As always, should you have any questions or need assistance, please do not hesitate to call or email us. Thank you for your continued trust and confidence in YCG, and we hope you have a wonderful holiday season!
The YCG Team
Disclaimer: The specific securities identified and discussed should not be considered a recommendation to purchase or sell any particular security nor were they selected based on profitability. Rather, this commentary is presented solely for the purpose of illustrating YCG’s investment approach. These commentaries contain our views and opinions at the time such commentaries were written and are subject to change thereafter. The securities discussed do not necessarily reflect current recommendations nor do they represent an account’s entire portfolio and, in the aggregate, may represent only a small percentage of an account’s portfolio holdings. A complete list of all securities recommended for the immediately preceding year is available upon request. These commentaries may include “forward looking statements” which may or may not be accurate in the long-term. It should not be assumed that any of the securities transactions or holdings discussed were or will prove to be profitable. S&P stands for Standard & Poor’s. All S&P data is provided “as is.” In no event, shall S&P, its affiliates or any S&P data provider have any liability of any kind in connection with the S&P data. MSCI stands for Morgan Stanley Capital International. All MSCI data is provided “as is.” In no event, shall MSCI, its affiliates or any MSCI data provider have any liability of any kind in connection with the MSCI data. Past performance is no guarantee of future results.

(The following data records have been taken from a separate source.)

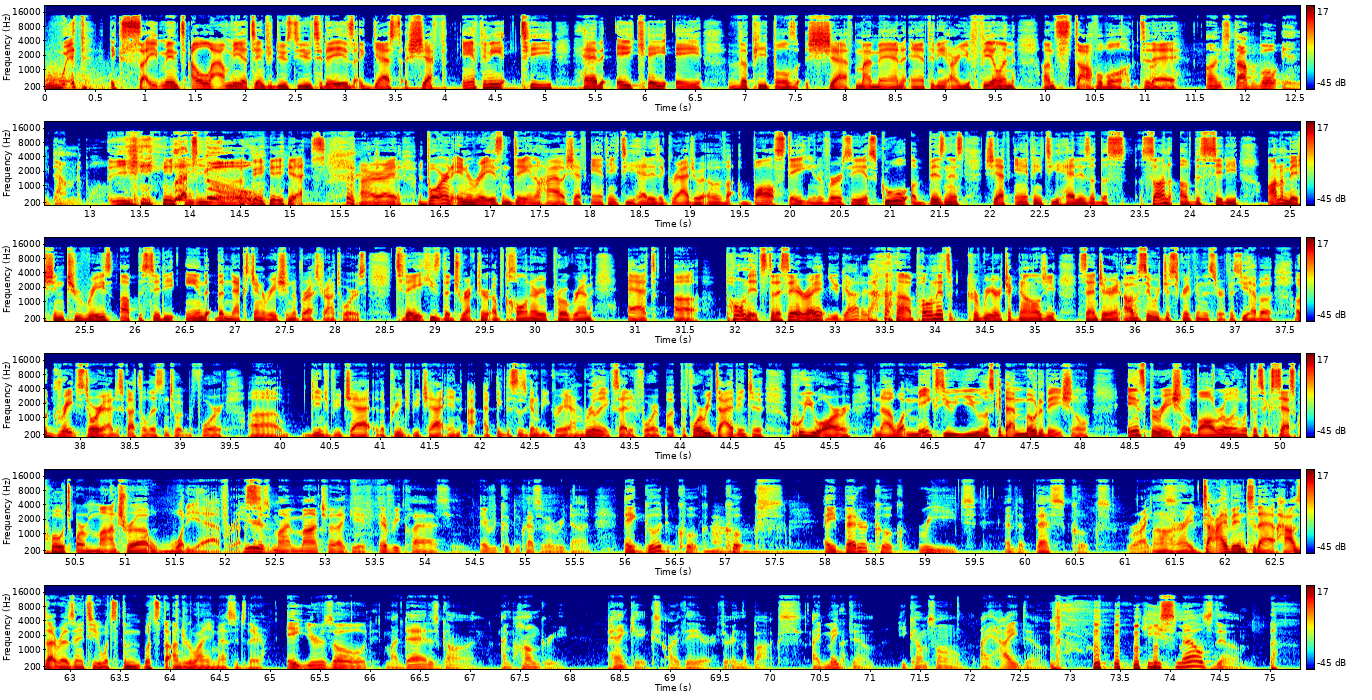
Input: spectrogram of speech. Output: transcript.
With excitement, allow me to introduce to you today's guest, Chef Anthony T. Head, aka the People's Chef. My man, Anthony, are you feeling unstoppable today? Unstoppable, indomitable. Let's go. yes. All right. Born and raised in Dayton, Ohio, Chef Anthony T. Head is a graduate of Ball State University a School of Business. Chef Anthony T. Head is the son of the city on a mission to raise up the city and the next generation of restaurateurs. Today, he's the director of culinary program at uh, Ponitz. Did I say it right? You got it. Ponitz Career Technology Center. And obviously, we're just scraping the surface. You have a, a great story. I just got to listen to it before uh, the interview chat, the pre interview chat. And I, I think this is going to be great. I'm really excited for it. But before we dive into who you are and uh, what makes you you, let's get that motivational, inspirational ball rolling with a success quote or mantra. What do you have for us? Here's my mantra I give every class, every cooking class I've ever done. A good cook cooks, a better cook reads and the best cooks right. All right, dive into that. How does that resonate to you? What's the what's the underlying message there? Eight years old, my dad is gone. I'm hungry. Pancakes are there. They're in the box. I make them. He comes home. I hide them. he smells them.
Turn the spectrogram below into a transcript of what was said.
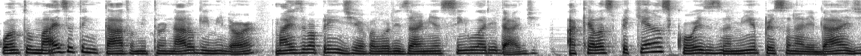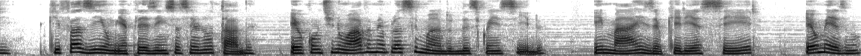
Quanto mais eu tentava me tornar alguém melhor, mais eu aprendi a valorizar minha singularidade. Aquelas pequenas coisas na minha personalidade que faziam minha presença ser notada. Eu continuava me aproximando do desconhecido, e mais eu queria ser eu mesmo.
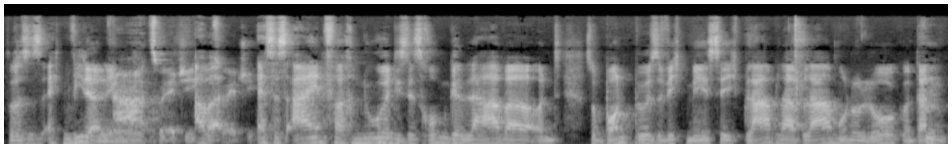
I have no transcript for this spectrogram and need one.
So, das ist echt ein Widerling. Ah, zu edgy. Aber zu edgy. es ist einfach nur dieses Rumgelaber und so Bond-Bösewicht-mäßig, bla bla bla, Monolog und dann,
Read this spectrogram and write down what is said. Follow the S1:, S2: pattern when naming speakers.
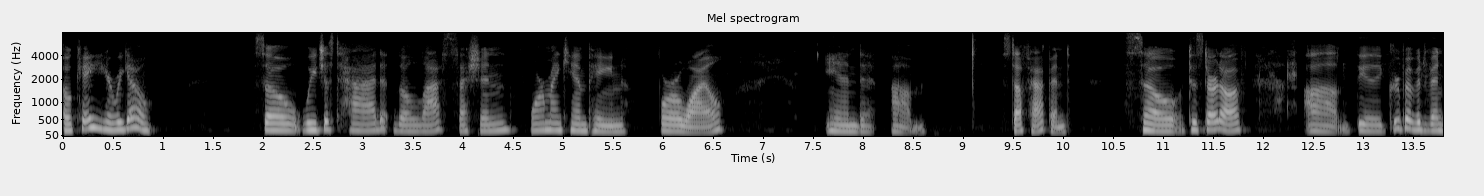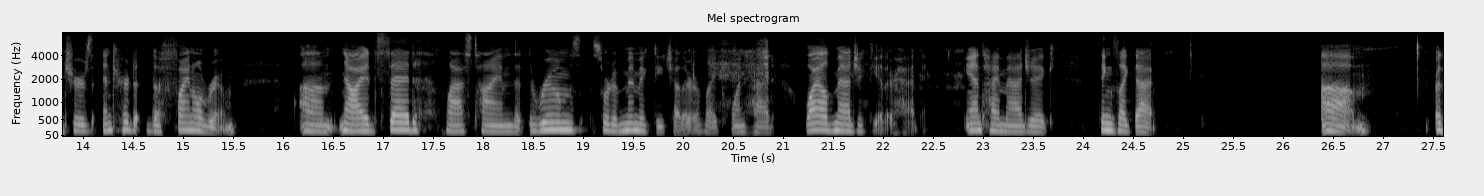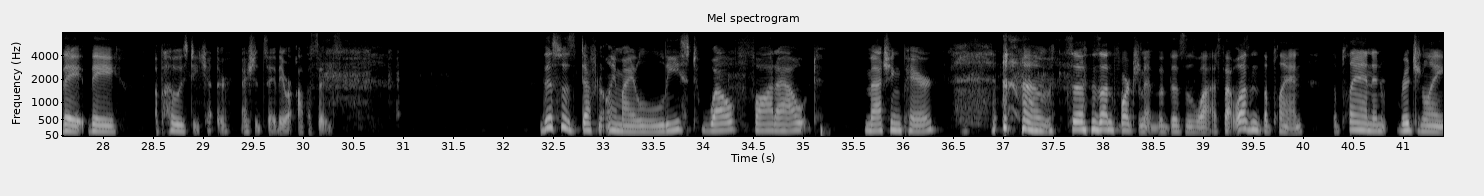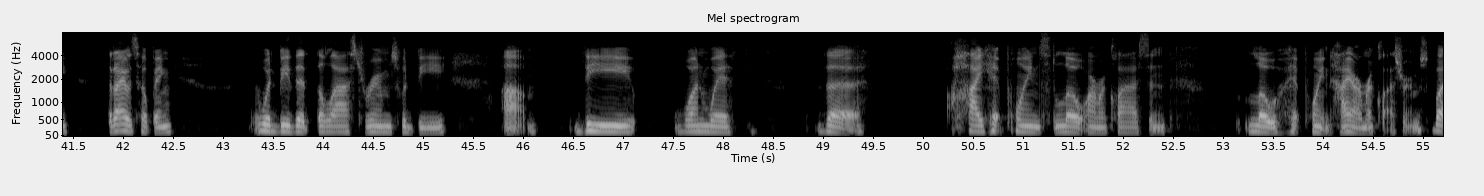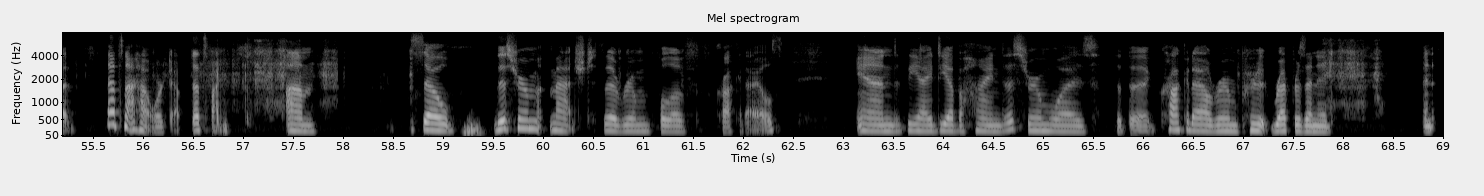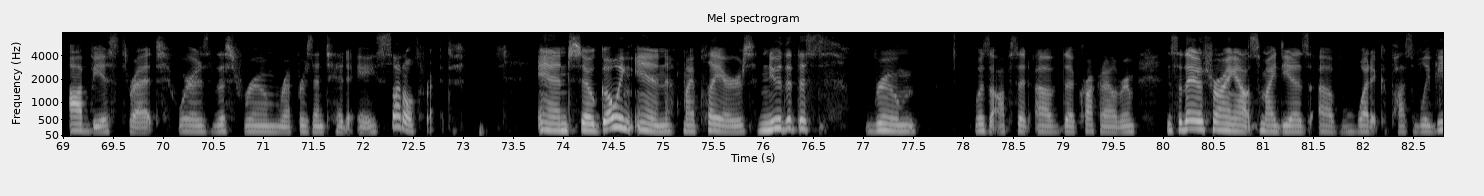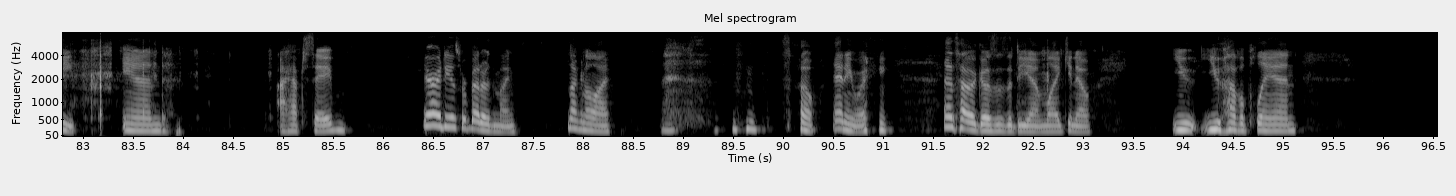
S1: Okay, here we go. So, we just had the last session for my campaign for a while, and um, stuff happened. So, to start off, um, the group of adventurers entered the final room. Um, now, I had said last time that the rooms sort of mimicked each other. Like one had wild magic, the other had anti magic, things like that. Um, or they they opposed each other. I should say they were opposites. This was definitely my least well thought out matching pair. um, so it's unfortunate that this is last. That wasn't the plan. The plan originally that I was hoping would be that the last rooms would be um, the one with the high hit points, low armor class, and low hit point, high armor class rooms. But that's not how it worked out. That's fine. Um, so this room matched the room full of crocodiles. And the idea behind this room was that the crocodile room represented an obvious threat, whereas this room represented a subtle threat. And so going in, my players knew that this room was the opposite of the crocodile room. And so they were throwing out some ideas of what it could possibly be. And I have to say, their ideas were better than mine. Not gonna lie. so anyway, that's how it goes as a DM. Like, you know, you you have a plan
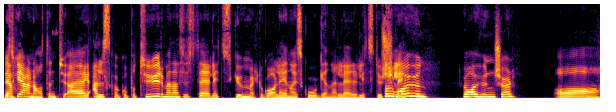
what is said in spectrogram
Jeg, skulle gjerne hatt en tur. jeg elsker å gå på tur, men jeg syns det er litt skummelt å gå alene i skogen, eller litt Men Hun stusslig. har jo hund. Hun har hund sjøl. Åh,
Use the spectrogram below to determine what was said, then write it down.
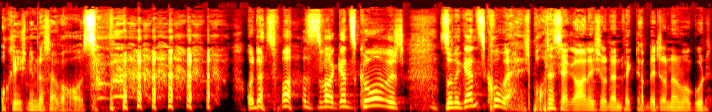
okay, ich nehme das einfach raus. Und das war, das war ganz komisch. So eine ganz komische, ich brauche das ja gar nicht und dann weg damit und dann war gut.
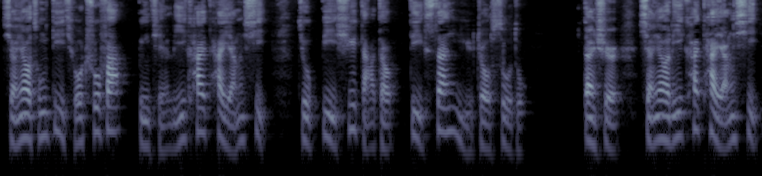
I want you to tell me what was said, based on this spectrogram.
想要从地球出发并且离开太阳系，就必须达到第三宇宙速度。但是，想要离开太阳系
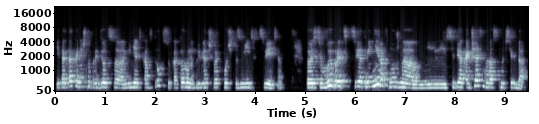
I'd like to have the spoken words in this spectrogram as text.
И тогда, конечно, придется менять конструкцию, которую, например, человек хочет изменить в цвете. То есть выбрать цвет виниров нужно себе окончательно раз и навсегда.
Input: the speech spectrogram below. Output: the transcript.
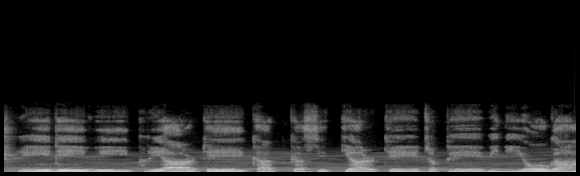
श्रीदेवी प्रियार्थे खत्कसिद्ध्यर्थे जपे विनियोगः।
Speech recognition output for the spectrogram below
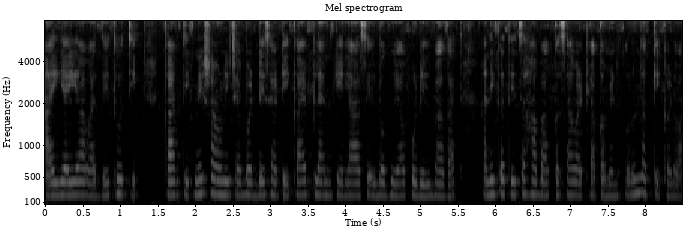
आई आई आवाज देत होती कार्तिकने श्रावणीच्या बड्डेसाठी काय प्लॅन केला असेल बघूया पुढील भागात. आणि कथेचा हा भाग कसा वाटला कमेंट करून नक्की कळवा.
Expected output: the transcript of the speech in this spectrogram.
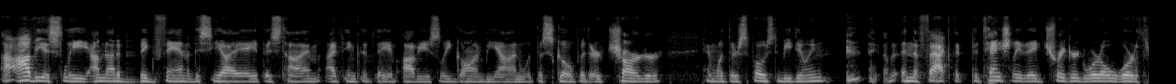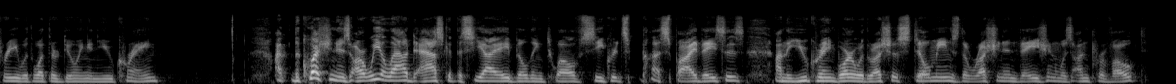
obviously I'm not a big fan of the CIA at this time. I think that they have obviously gone beyond what the scope of their charter and what they're supposed to be doing, and the fact that potentially they've triggered World War III with what they're doing in Ukraine. The question is, are we allowed to ask if the CIA building 12 secret spy bases on the Ukraine border with Russia still means the Russian invasion was unprovoked?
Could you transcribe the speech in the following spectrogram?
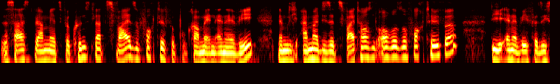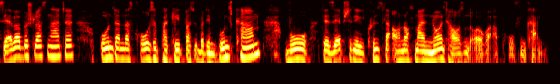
das heißt, wir haben jetzt für Künstler zwei Soforthilfeprogramme in NRW, nämlich einmal diese 2000 Euro Soforthilfe, die NRW für sich selber beschlossen hatte, und dann das große Paket, was über den Bund kam, wo der selbstständige Künstler auch nochmal 9000 Euro abrufen kann.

1 For information on the performance of our separate account composite strategies, please visit www.ycginvestments.com/performance. For information about your specific account performance, please contact us at (512) 505-2347 or email [email protected]. All returns are in USD unless otherwise stated.